Andi Matichak, Emile Hirsch, Luke David Blumm, Rocco Sisto, Kristine Nielsen,
Wanetah Walmsley, Ethan McDowell, Cranston Johnson, David Kallaway
Directed by Ivan Kavanagh
With shades of “Rosemary’s Baby” and “Let the Right One In” writer-director Ivan Kavanagh explores the bond between a mother and her son and the lengths she would go to protect him in the new horror thriller “Son.” Andi Matichak, who played the granddaughter of Jamie Lee Curtis in 2018’s “Halloween” reboot, takes on the maternal role as Laura, a single mom whose son David (Luke David Blumm) falls terribly ill after being visited in the middle of the night by a group of strangers. Emile Hirsch plays the detective working the case that gets stranger by the minute. Blood, gore, and a shocking ending make this a worthy entry to the horror genre.

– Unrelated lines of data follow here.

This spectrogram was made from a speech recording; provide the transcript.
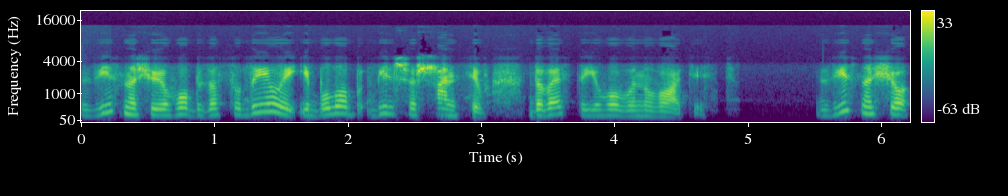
Звісно, що його б засудили і було б більше шансів довести його винуватість. Звісно, що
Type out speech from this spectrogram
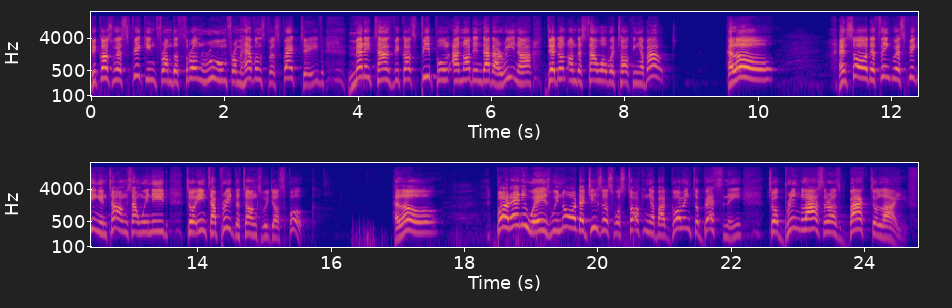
Because we're speaking from the throne room, from heaven's perspective, many times because people are not in that arena, they don't understand what we're talking about. Hello? And so they think we're speaking in tongues and we need to interpret the tongues we just spoke. Hello? But, anyways, we know that Jesus was talking about going to Bethany to bring Lazarus back to life.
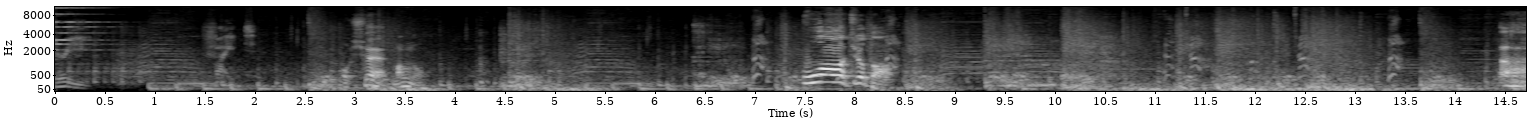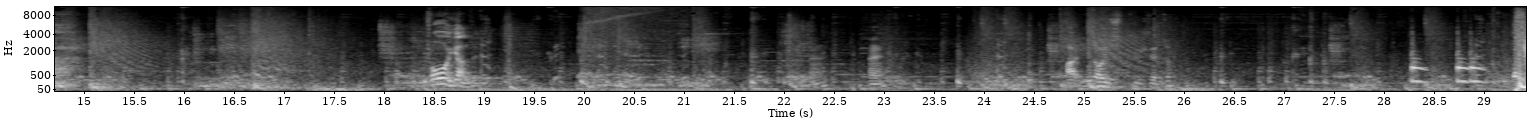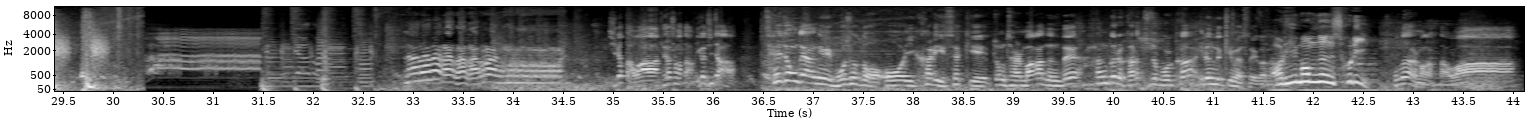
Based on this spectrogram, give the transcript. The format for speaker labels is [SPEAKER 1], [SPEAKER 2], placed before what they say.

Kavanagh sets the tone with a prologue that features young mother Laura (Matichak) giving birth in the front seat of a car on a stormy night. “I don’t want you!” she screams as the child enters the world. It’s easy to imagine a scenario similar to Larry Cohen’s 1974 classic “It’s Alive” but with that first cry to kick start the baby’s lungs, we get a glimpse of Laura’s beautiful baby boy and our fears are rescinded.

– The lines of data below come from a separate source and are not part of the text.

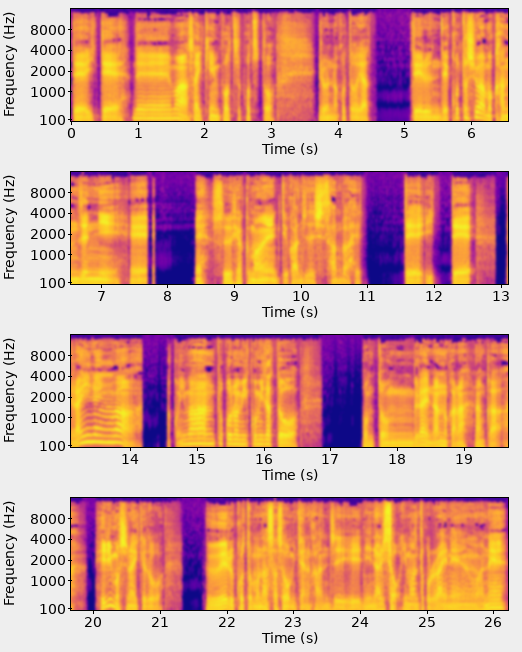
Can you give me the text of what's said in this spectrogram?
ていて、で、まあ、最近ポツポツといろんなことをやってるんで、今年はもう完全に、えー、ね、数百万円っていう感じで資産が減っていって、来年は、今のところ見込みだと、トントンぐらいなるのかな？なんか、減りもしないけど、増えることもなさそうみたいな感じになりそう。今のところ来年はね。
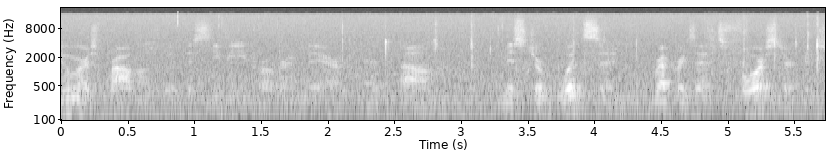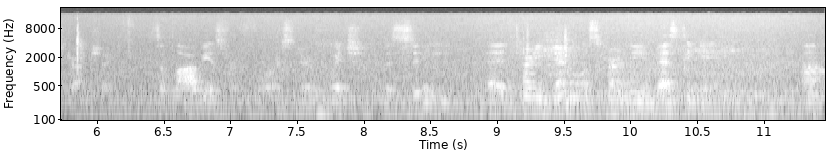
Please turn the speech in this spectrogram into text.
numerous problems with the CBE program there. Um, Mr. Woodson represents Forrester Construction. He's a lobbyist for Forrester, which the city attorney general is currently investigating. Um,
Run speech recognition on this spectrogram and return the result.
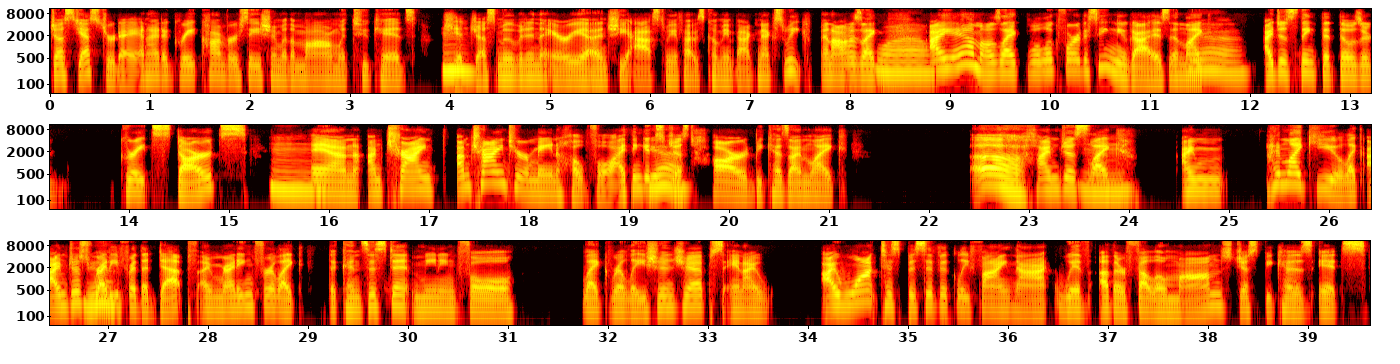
just yesterday and i had a great conversation with a mom with two kids she had Mm. just moved in the area and she asked me if i was coming back next week and i was like wow. i am i was like we'll look forward to seeing you guys and like yeah. i just think that those are great starts Hmm. and i'm trying i'm trying to remain hopeful i think it's Yeah. just hard because i'm like oh i'm just like Mm. i'm i'm like you like i'm just Yeah. ready for the depth i'm ready for like the consistent meaningful like relationships and i i want to specifically find that with other fellow moms just because it's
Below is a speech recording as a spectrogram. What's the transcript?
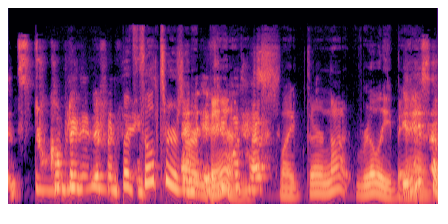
it's two completely different. But things. filters And aren't if you bans. would have- Like they're not really bans. It is a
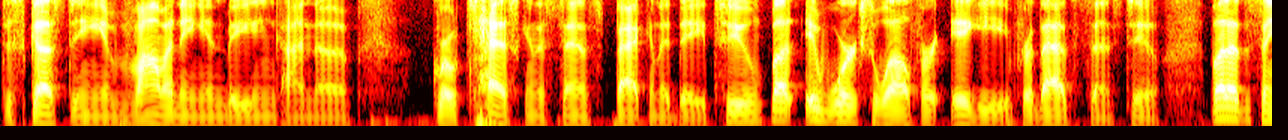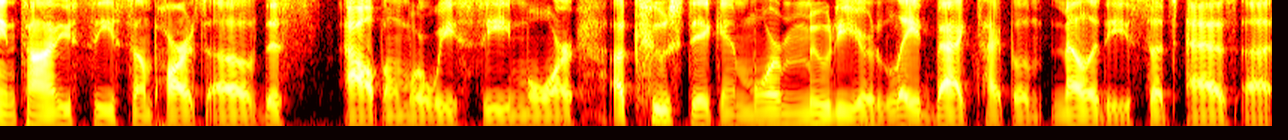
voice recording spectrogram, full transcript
disgusting and vomiting and being kind of grotesque in a sense back in the day too. But it works well for Iggy for that sense too. But at the same time, you see some parts of this album where we see more acoustic and more moodier, laid back type of melodies, such as uh,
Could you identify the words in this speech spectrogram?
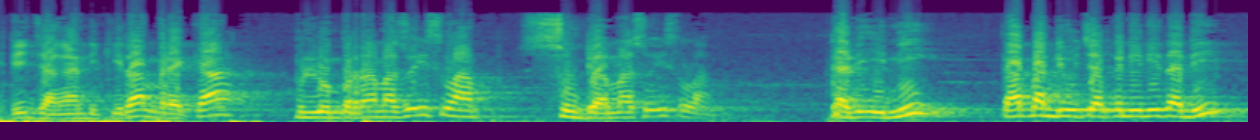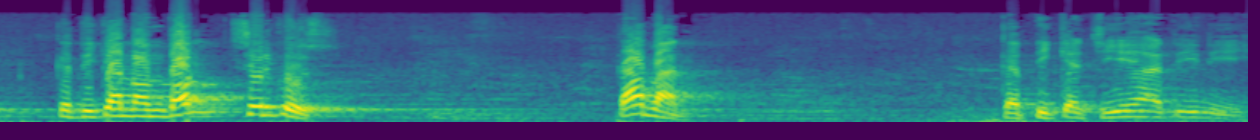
Jadi jangan dikira mereka belum pernah masuk Islam, sudah masuk Islam. Dan ini kapan diucapkan ini tadi? Ketika nonton sirkus. Kapan? Ketika jihad ini.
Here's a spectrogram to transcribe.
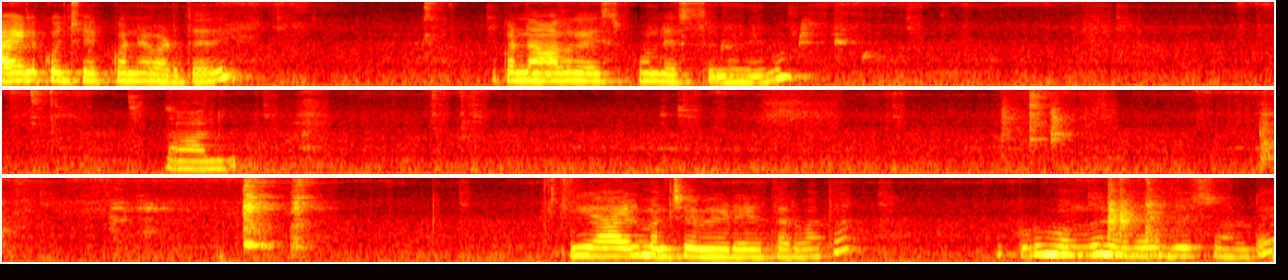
ఆయిల్ కొంచెం ఎక్కువనే పడుతుంది. ఒక నాలుగు ఐదు స్పూన్లు వేస్తున్నాను నేను. నాలుగు. ఈ ఆయిల్ మంచిగా వేడైన తర్వాత ఇప్పుడు ముందు నేను ఏం చేసిన అంటే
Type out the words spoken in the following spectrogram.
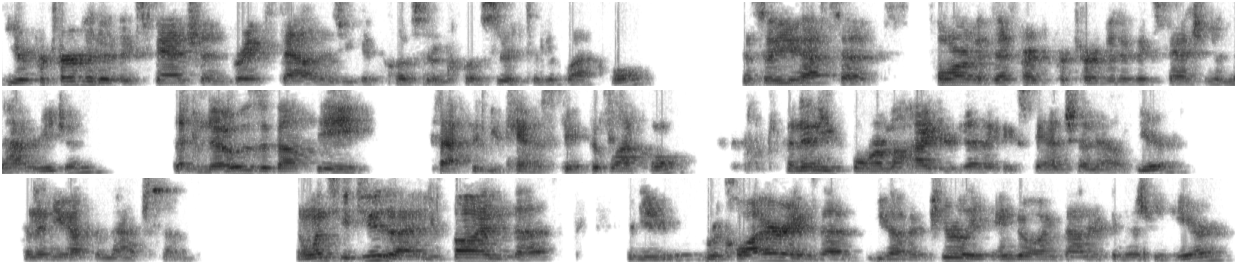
your perturbative expansion breaks down as you get closer and closer to the black hole. And so you have to form a different perturbative expansion in that region that knows about the fact that you can't escape the black hole. And then you form a hydrogenic expansion out here, and then you have to match them. And once you do that, you find that you requiring that you have a purely ingoing boundary condition here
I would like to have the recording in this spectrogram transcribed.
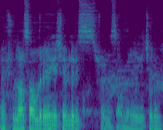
Evet, şuradan saldırıya geçebiliriz. Şöyle saldırıya geçelim.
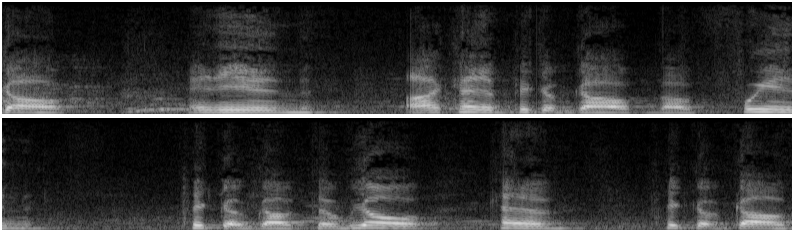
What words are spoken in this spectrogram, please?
golf, and then I kind of picked up golf. My friend picked up golf, so we all kind of picked up golf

Fast forward eight years to the present where we see Laura’s son David (Blumm) preparing for another day of school. He’s a healthy-looking kid, full of energy and questions, who obviously shares a close bond with his single mom. Laura’s fears on that rainy night almost a decade ago have all but vanished, the lighthearted background music evokes a sense of calmness but that’s about to change as the narrative begins a rapid descent into an infernal abyss.
The first jolt happens when Laura checks on David believing he’s having a nightmare from playing scary video games only to discover a room full of adults standing around her son’s bed. The bedroom door quickly slams shut leaving Laura locked out. In what resembles a scene from John Carpenter’s “Halloween” the terrified mom runs out of the house screaming for help from the neighbors. The police arrive on the scene led by detective Paul (Hirsch) only to find no intruders in the home and no signs of forced entry.
The nightmare escalates when David develops a red rash all over his body forcing him into convulsions stumping doctors in the ER, “We don’t know what this is” adding “His condition is worsening by the second and we can hardly keep up.”
Paul becomes sympathetic to Laura and her son after failing to uncover any evidence of intruders in her home including fingerprints, but he never insinuates that she’s lying and vows to find those responsible for what may be happening to David, one theory being that he was poisoned.
Laura and her son become fugitives after she takes matters into her own hands and flees the hospital with David, a desperate mother willing to do anything to protect her son. A crime is committed, and Paul begins searching for the mother-son by traversing the highways and roads of rural Missouri while picking up clues along the way including Laura's past which involves abuse and signs of a Satanic cult.
“Son” benefits from the first-rate performances by the cast. Matichak who can be seen reprising her role as Allyson in the upcoming “Halloween Kills” and “Halloween Ends” from David Gordon Green, is convincing as the frightened yet determined mom willing to go to extreme measures to save her son. Blumm, last seen in “The King of Staten Island” is a natural as David. The young actor never exaggerates his performance even while handling some pretty grueling scenes.
The film also marks the second time Emile Hirsch has landed in a worthy addition to the genre after a terrific performance in the truly frightening “The Autopsy of Jane Doe” from 2016. His role as Paul is played very low-key and always from the point of compassion which heightens the film’s shocking conclusion leaving nothing to the imagination.
Kavanagh is responsible for the haunting chiller “The Canal” released seven years ago. “Son” marks his second collaboration with Hirsch after the two worked together on the director’s last film, the outlaw drama “Never Grow Old.” Filled with disturbing scenes, plenty of blood and gore, and more than one ghastly moment, “Son” delivers the chills if not the jumps.
Now showing in theaters and available for rent on-Demand.